Meanwhile, back home...

Now this is absolutely hilarious. Money quotes:

"I do not believe it is possible to be creative if you do not know how to enjoy yourself" - is that really sexual innuendo by a government official?

"We need to reach deep inside ourselves to find out what turns us on" - see above.

"...boredom is very corrosive to the human spirit" - oh dear, oh dear...coming from a minister, of all people...

"In recent years, officials have taken small steps to spice up the nightlife, such as allowing some explicit language in plays" - egads! Nothing could improve the nightlife more than explicit language!

Okay, seriously now. I find it incredibly ironic - but not terribly surprising - that the Minister of State for National Development (read: Minister for State Propaganda) should be telling people to loosen up and enjoy themselves. I find it equally ironic that the government should be trying to foster creativity and artistic expression.
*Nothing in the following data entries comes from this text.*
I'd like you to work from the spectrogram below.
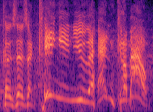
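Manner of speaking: loud high shout at his son; shouting a father's challenge; retold shout. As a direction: yell it out to wake him up.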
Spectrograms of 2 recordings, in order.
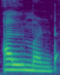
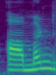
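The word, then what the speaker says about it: almond: ठीक है ये है आलमंड आप ऐसे पढ़ेंगे इसको आलमंड आलमंड का मतलब बड़ा जो की बिल्कुल गलत है इसको हम आमंड करके पढ़ेंगे ल यहां पर साइलेंट है क्या है ल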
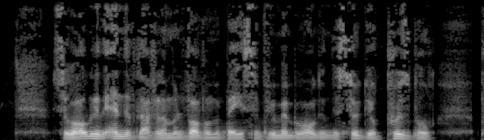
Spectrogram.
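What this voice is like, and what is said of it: Strained, worn-out voice. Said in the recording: “My voice is progressively worse than yesterday ... save it ... the voice will get a little bit better”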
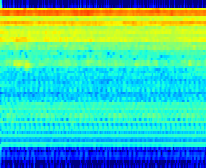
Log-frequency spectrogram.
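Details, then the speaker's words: Nebulizer compressor switched on for a shelter animal's breathing treatment, given two to three times daily for five to ten minutes and probably needed lifelong: a steady mechanical hum and buzz. "let's go ahead and get started I'll just turn the nebulizer on"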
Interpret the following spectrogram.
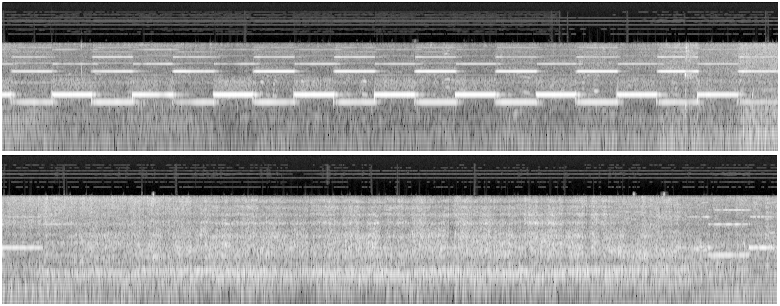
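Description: A railway level-crossing warning alarm sounds an electronic two-tone signal, high and low tones alternating about a second each, until about halfway through. A train then passes with a steady rumble of wheels on rail, and the two-tone alarm starts again right at the end.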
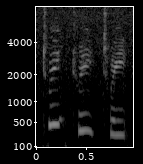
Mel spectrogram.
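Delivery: high chirpy tweets; tweeting bird. Pretend. Reading to a child, bird tweets high. Bird noise in bedtime book.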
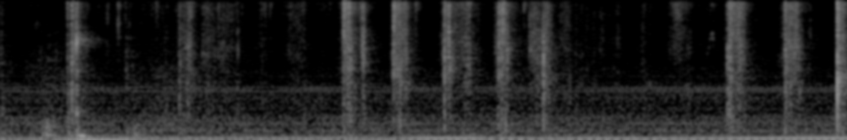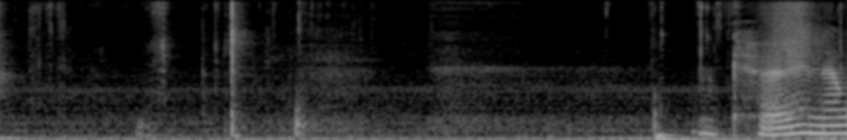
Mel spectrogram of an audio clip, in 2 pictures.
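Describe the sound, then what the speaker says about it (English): Soft, quiet riffling and clicking of tarot cards being shuffled by hand, in short irregular bursts close by, with a brief voice near the end. "So let me just shuffle these cards a time or two."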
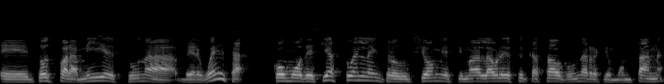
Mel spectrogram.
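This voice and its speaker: Speech in a Tabasco accent runs on with hardly any pauses. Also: man, fairly high pitch for a man, ordinary pitch variation, fairly quick pace. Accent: Tabasco Mexican Spanish. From Tabasco, Mexico. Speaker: politician and businessman. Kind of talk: interview.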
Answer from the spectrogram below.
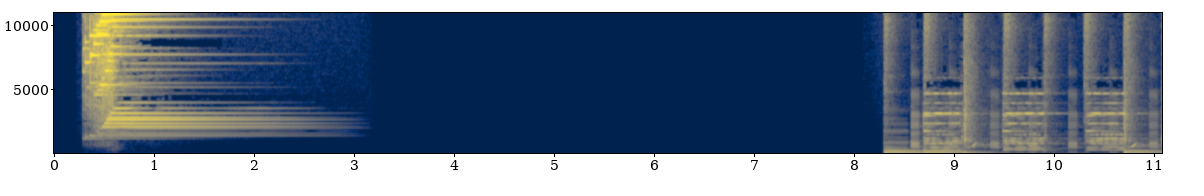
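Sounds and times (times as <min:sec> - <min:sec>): bright chime ringing: 0:00.3 - 0:02.8.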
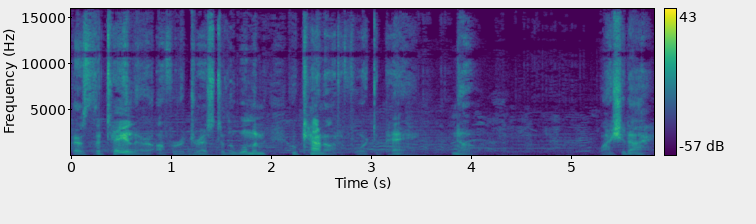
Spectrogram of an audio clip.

The Singaporean government, efficient though it may be, is as dull as dishwater. It's representatives, trained in exciting disciplines such as Biophysimechanical Engineering, have no idea what it means to be creative, and I speak from personal experience here. Even if they do, does anyone really believe that a state-sponsored program to increase creativity will succeed? Especially when the aim of such increased creativity is not increased creativity in itself, but reviving "the country's flagging economy as it faces rising competition from other Asian countries in its staple industry, high-tech manufacturing." As Reagan said, government is not the solution, it's the problem. If the ruling People's Action Party (PAP) is really interested in bringing about a cultural renaissance, Southeast Asian-style, then it needs to stop being the arbiter of taste and the vanguard of the people. It needs to increase personal and political freedoms, and stop censoring the press. In short, it could afford to be more American.